Several long-term partners and clients spoke to the degree of Mr. Merck’s accountability. “Robert can come across as a very serious man, especially when he asks a ton of tough questions to make sure you’ve done everything humanly possible in your job,” said Darcy Stacom, a vice chairman at CBRE who worked with MetLife on several transactions, including the Stuyvesant Town-Peter Cooper Village sale. “He’s actually very personable though. You want to get him on a golf course if you can.”
In the winter of 2005, Ms. Stacom and her colleagues brokered the $918 million sale of MetLife’s former headquarters, One Madison Avenue, also known as the Metropolitan Life Tower, to SL Green Realty. The CBRE executives brokered MetLife’s purchase of 575 Fifth Avenue from Sterling Equities for $385 million a few months later.
“Robert’s been the same through good markets and bad markets,” said John Vickers, the chairman and chief executive officer of Tishman Realty Corporation and someone who has worked with Mr. Merck and MetLife for over 20 years. “We’ve been through 9/11, 2008 and a lot of ups and downs, and both he and the institution have always been stand-up people. They don’t get overexcited when markets are hot and they don’t panic when there’s a problem.”
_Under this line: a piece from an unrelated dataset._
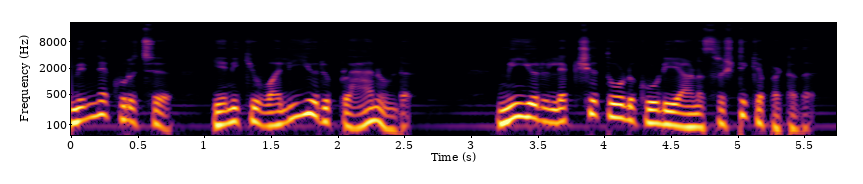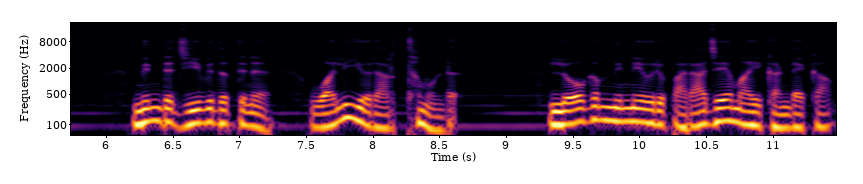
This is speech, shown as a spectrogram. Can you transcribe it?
നിന്നെക്കുറിച്ച് എനിക്ക് വലിയൊരു പ്ലാനുണ്ട്. നീയൊരു ലക്ഷ്യത്തോടു കൂടിയാണ് സൃഷ്ടിക്കപ്പെട്ടത്. നിന്റെ ജീവിതത്തിന് വലിയൊരർത്ഥമുണ്ട്. ലോകം നിന്നെ ഒരു പരാജയമായി കണ്ടേക്കാം.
MetLife provided a $162 million five-year loan to Tishman Realty in the summer of 2012 to refinance the Sheraton Chicago Hotel & Towers and a $258 million five-year loan to refinance the Westin New York at Times Square in the fall of 2012. In the summer of 2007, MetLife, Tishman Realty and a private equity fund partnered to develop InterContinental New York Times Square Hotel, which opened in July 2010. The total cost of development was $490 million, an anonymous source familiar with the transaction said. A group of lenders led by the Union Labor Life Insurance Company provided a $355 million loan, while the balance of the development was paid for with equity, which MetLife provided the majority of, that person said.
For many top life insurance lenders—MetLife, Prudential and New York Life among them—the 2008 financial crisis had less of an impact on their commercial mortgage businesses than the respective operations of banks and CMBS lenders, according to several industry experts. As a result, life companies became a major lending presence in the market, filling a void left after Wall Street pulled back during the collapse.
“We were able to take advantage of the market very quickly when opportunities came up in late 2009 and then in 2010 and 2011,” Mr. Merck said. He and his team also took note of the aggressive lending approaches that got so many other financial institutions in trouble and dialed back their loan-to-value requisites to about 65 percent from the industry average of 75 percent and, in some cases, higher.
Still, total origination volumes among life insurance lenders took a hit during those challenging years, dropping from $51.7 billion in 2007 to $30.9 billion in 2008 and $17 billion in 2009, according to MBA data. Life company origination volumes rebounded to $49.3 billion in 2011 and $50.5 billion in 2012 and were up 19 percent in the first three quarters of 2013 compared with the first three quarters of 2012.
Now, with banks and CMBS lenders back in action, Mr. Merck and his team at MetLife face steeper competition than they did a few years ago. “The competitive dynamics affect them the same as the real estate investment trusts and any other real estate investor in terms of demand for the properties, cap rates in the industry and so on,” said Mr. Bass of Citigroup. “MetLife is the leader among their competitors, but they are not immune to market pressures.”
In his straightforward southern tone, Mr. Merck said he is not the least bit phased by those pressures. “We compete in the top markets on the top properties, because we’re able to write a single check for a loan on a large property,” he told Mortgage Observer. “Our position hasn’t changed. The only thing that has changed is that the spreads have gotten tighter.”